## About this exercise
When you reach the line in the data below that contains "Source text: Zaprvé, problematika", please start repeating lines exactly, and stop after the line that contains "Spectrogram, levels from −71", repeating nothing else.

## Dataset content

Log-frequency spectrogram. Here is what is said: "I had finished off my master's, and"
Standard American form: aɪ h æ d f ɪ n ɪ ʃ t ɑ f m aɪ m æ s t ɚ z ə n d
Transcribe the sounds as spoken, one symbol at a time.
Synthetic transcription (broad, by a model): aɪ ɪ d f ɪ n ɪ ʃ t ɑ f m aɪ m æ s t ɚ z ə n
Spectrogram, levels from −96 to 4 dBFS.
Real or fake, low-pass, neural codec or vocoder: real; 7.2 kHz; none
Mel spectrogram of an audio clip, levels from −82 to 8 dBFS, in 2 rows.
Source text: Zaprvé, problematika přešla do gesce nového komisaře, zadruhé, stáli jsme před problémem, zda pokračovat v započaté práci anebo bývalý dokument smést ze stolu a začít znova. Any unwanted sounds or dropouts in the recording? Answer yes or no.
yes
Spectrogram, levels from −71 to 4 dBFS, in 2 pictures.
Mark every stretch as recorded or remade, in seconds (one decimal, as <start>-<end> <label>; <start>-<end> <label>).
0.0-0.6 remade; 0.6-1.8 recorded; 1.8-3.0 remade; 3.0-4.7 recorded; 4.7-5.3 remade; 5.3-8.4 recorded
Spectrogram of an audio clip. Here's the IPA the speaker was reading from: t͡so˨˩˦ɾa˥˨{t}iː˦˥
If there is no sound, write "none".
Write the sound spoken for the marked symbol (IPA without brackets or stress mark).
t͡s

## Written response
Source text: Zaprvé, problematika přešla do gesce nového komisaře, zadruhé, stáli jsme před problémem, zda pokračovat v započaté práci anebo bývalý dokument smést ze stolu a začít znova. Any unwanted sounds or dropouts in the recording? Answer yes or no.
yes
Spectrogram, levels from −71 to 4 dBFS, in 2 pictures.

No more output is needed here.